Democratic fears still persist about “voting by mail”, fueled by such moves as Ohio’s Republican Secretary of State mailing absentee ballot applications to all state voters.

But today, Republicans are the fiercest opponents of the Oregon system. Their position seems to be this: more absentee ballots are fine, just don’t send them automatically to all voters. (So if 20 percent of voters utilize this method, the supposed fraud risk is “tolerable” – but if everyone does it, the republic is in grave danger?). Even worse, to avoid the most blatant of inconsistencies, Republicans in many states are now insisting that photo IDs accompany these returned absentee ballots — a “Steal my Identity” risk of far more interest to genuine criminals than ballots.

When voter turnout in elections drop – and plumbs levels that can truly be labeled “abysmal – there are still the same number of “winners.” Therein lies the rub: partisans – at times, on both sides – who prefer to play only to their respective bases.

The ultimate losers aren’t just voters, but the basic underpinnings of our democratic system. Voting is about participation – but it’s also about accountability. By voting, citizens have a tangible stake in the decisions – or lack thereof – of those who are elected. They aren’t just spectators.

Of course, there is no one “cure” for all that ails American democracy. But in terms of a reform that’s simple, familiar, and powerful, automatically sending every American voter his ballot — without their needing to ask for it – is a great place to start.

Phil Keisling

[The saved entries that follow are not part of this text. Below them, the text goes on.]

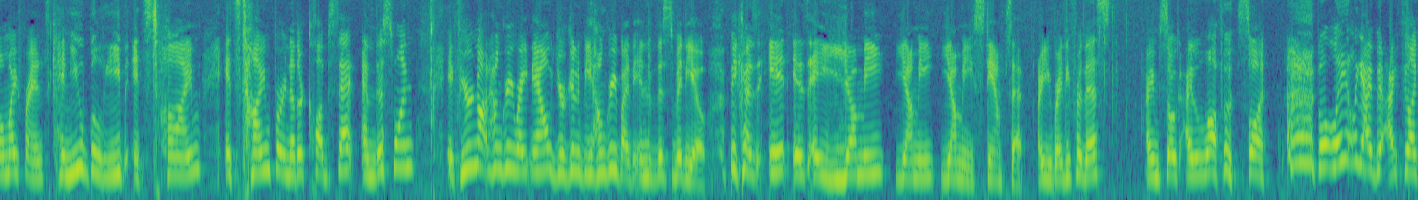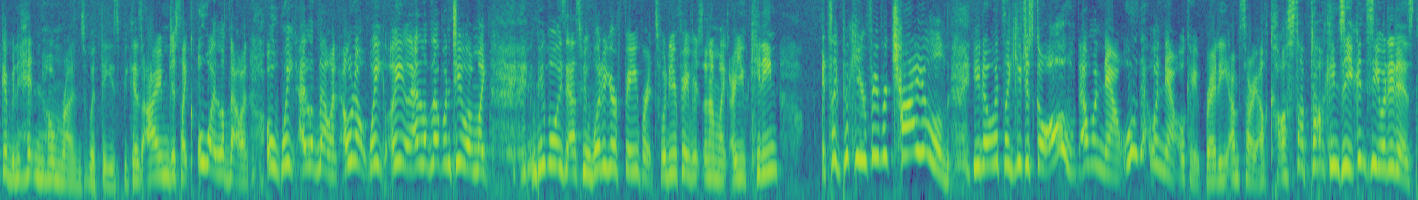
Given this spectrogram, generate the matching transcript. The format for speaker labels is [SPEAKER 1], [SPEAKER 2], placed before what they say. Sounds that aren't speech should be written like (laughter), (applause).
[SPEAKER 1] Hello, my friends. Can you believe it's time? It's time for another club set. And this one, if you're not hungry right now, you're going to be hungry by the end of this video because it is a yummy, yummy, yummy stamp set. Are you ready for this? I'm so, I love (laughs) this one. But lately, been, I feel like I've been hitting home runs with these because I'm just like, oh, I love that one. Oh, wait, I love that one. Oh, no, wait, wait I love that one too. I'm like, people always ask me, what are your favorites? What are your favorites? And I'm like, are you kidding? It's like picking your favorite child. You know, it's like you just go, oh, that one now. Oh, that one now. Okay, ready? I'm sorry. I'll, I'll stop talking so you can see what it is.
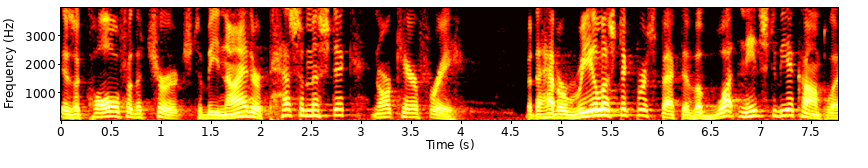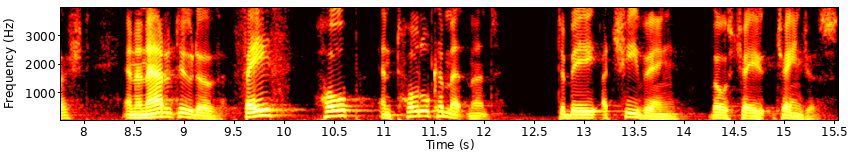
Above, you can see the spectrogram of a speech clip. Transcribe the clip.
is a call for the church to be neither pessimistic nor carefree, but to have a realistic perspective of what needs to be accomplished and an attitude of faith, hope, and total commitment to be achieving those cha- changes.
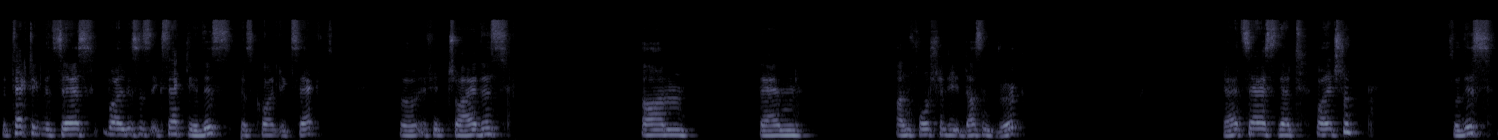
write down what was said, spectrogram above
the tactic that says, well, this is exactly this is called exact. So if you try this, um, then unfortunately it doesn't work. Yeah, it says that, well, it should, so this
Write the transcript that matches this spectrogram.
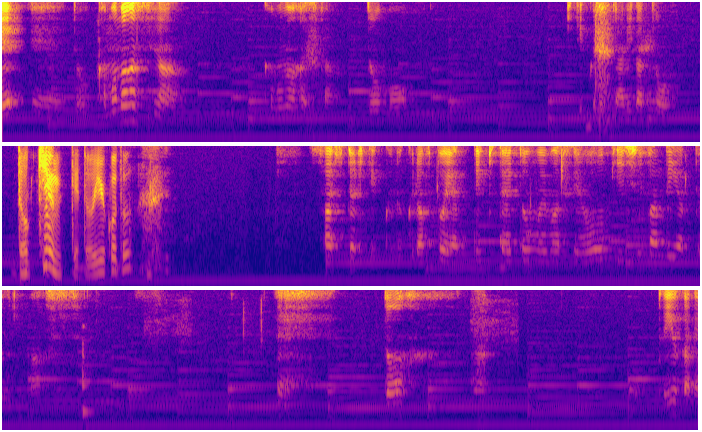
えっ、と、鴨の橋さん、鴨の橋さん、どうも。来てくれてありがとう。ドキュンってどういうこと？さあ、一人でクヌクラフトをやっていきたいと思いますよ。PC 版でやっております。えーっと、というかね、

Phil Keisling, a Washington Monthly contributing editor, served as Oregon secretary of state (1991–99) and is currently the director of the Center for Public Service at Portland State University.